• _What you will do_: Images aside, the whole listing should be written out word for word.

• _Dataset records_:

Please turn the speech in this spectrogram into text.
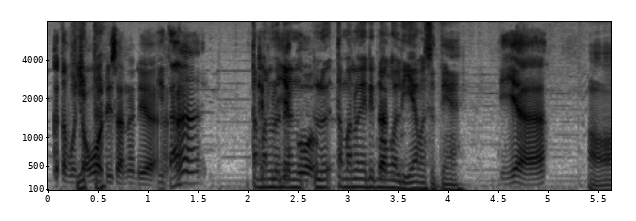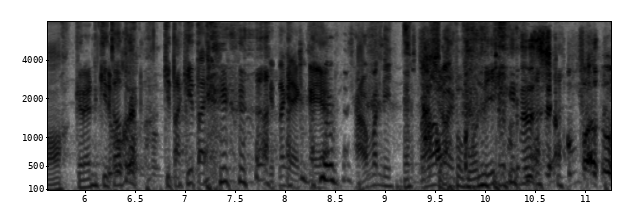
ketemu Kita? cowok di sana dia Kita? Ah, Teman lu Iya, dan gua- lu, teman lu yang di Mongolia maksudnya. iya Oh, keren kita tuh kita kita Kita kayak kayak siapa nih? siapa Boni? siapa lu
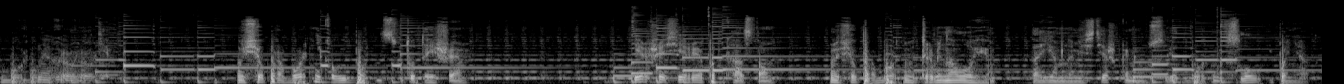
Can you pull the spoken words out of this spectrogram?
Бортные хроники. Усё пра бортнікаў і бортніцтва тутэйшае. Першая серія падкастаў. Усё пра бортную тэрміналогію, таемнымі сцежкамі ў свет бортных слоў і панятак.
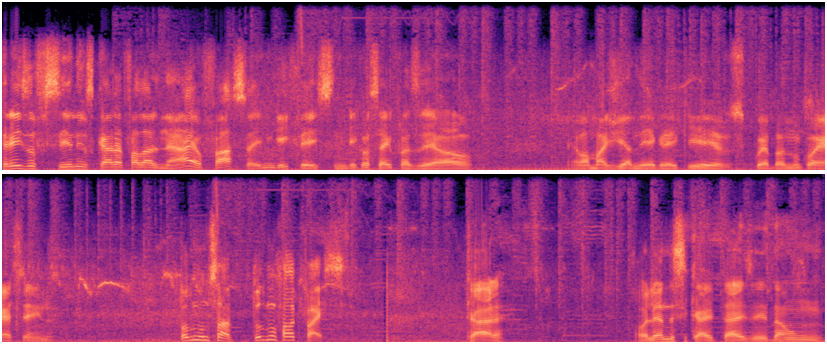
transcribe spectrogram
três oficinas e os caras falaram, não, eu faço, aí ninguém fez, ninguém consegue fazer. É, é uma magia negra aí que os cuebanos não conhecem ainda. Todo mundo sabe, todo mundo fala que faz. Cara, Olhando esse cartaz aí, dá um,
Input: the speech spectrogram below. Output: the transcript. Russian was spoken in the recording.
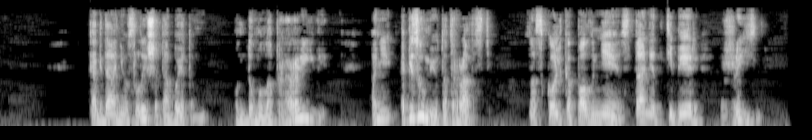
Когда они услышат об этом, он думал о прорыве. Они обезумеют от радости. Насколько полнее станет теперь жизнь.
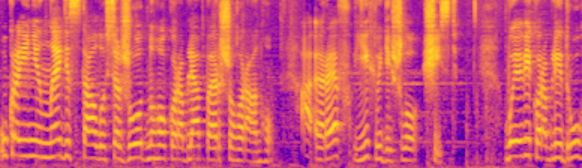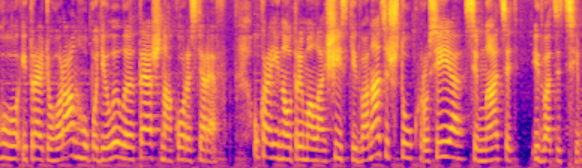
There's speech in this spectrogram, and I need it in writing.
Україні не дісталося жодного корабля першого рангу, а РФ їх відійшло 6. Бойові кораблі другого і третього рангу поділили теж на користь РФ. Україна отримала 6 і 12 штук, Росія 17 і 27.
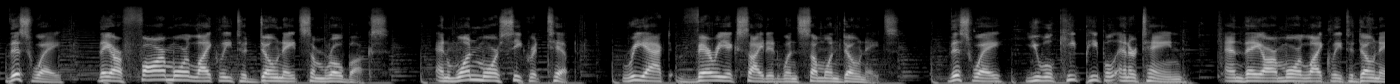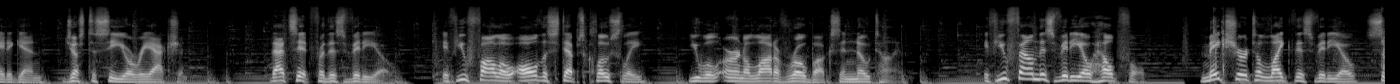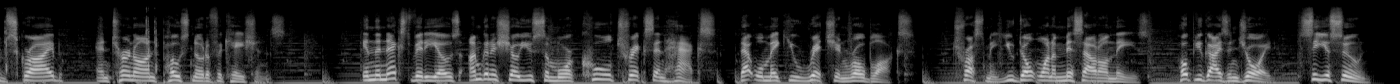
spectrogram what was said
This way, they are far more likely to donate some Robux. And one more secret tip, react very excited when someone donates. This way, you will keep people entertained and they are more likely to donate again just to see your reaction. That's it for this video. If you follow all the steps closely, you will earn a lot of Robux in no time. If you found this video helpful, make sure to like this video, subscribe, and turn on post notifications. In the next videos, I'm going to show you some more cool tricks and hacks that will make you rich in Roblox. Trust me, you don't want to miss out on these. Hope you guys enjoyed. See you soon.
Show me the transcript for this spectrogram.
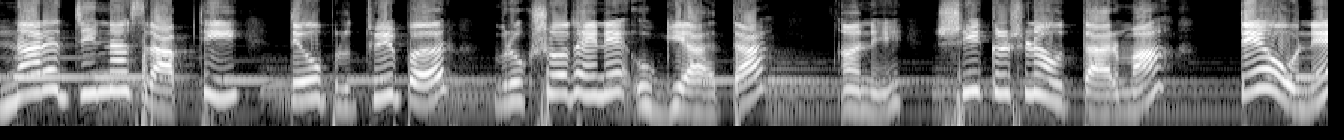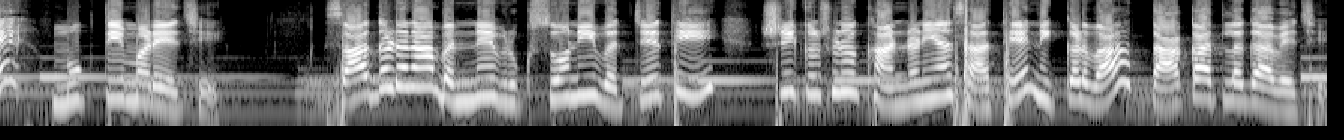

• _Finished task_:
Please turn the speech in this spectrogram into text.
ketemu Kita? cowok di sana dia Kita? Ah, Teman lu Iya, dan gua- lu, teman lu yang di Mongolia maksudnya. iya Oh, keren kita tuh kita kita Kita kayak kayak siapa nih? siapa Boni? siapa lu
Can you pull the spoken words out of this spectrogram?
Бортные хроники. Усё пра бортнікаў і бортніцтва тутэйшае. Першая серія падкастаў. Усё пра бортную тэрміналогію, таемнымі сцежкамі ў свет бортных слоў і панятак.
transcribe spectrogram
três oficinas e os caras falaram, não, eu faço, aí ninguém fez, ninguém consegue fazer. É, é uma magia negra aí que os cuebanos não conhecem ainda. Todo mundo sabe, todo mundo fala que faz. Cara, Olhando esse cartaz aí, dá um,
Input: the speech spectrogram below. Output: the transcript. Russian was spoken in the recording.
Когда они услышат об этом, он думал о прорыве. Они обезумеют от радости. Насколько полнее станет теперь жизнь.
There's speech in this spectrogram, and I need it in writing.
Україні не дісталося жодного корабля першого рангу, а РФ їх відійшло 6. Бойові кораблі другого і третього рангу поділили теж на користь РФ. Україна отримала 6 і 12 штук, Росія 17 і 27.
spectrogram what was said
This way, they are far more likely to donate some Robux. And one more secret tip, react very excited when someone donates. This way, you will keep people entertained and they are more likely to donate again just to see your reaction. That's it for this video. If you follow all the steps closely, you will earn a lot of Robux in no time. If you found this video helpful, make sure to like this video, subscribe, and turn on post notifications. In the next videos, I'm going to show you some more cool tricks and hacks that will make you rich in Roblox. Trust me, you don't want to miss out on these. Hope you guys enjoyed. See you soon.
Show me the transcript for this spectrogram.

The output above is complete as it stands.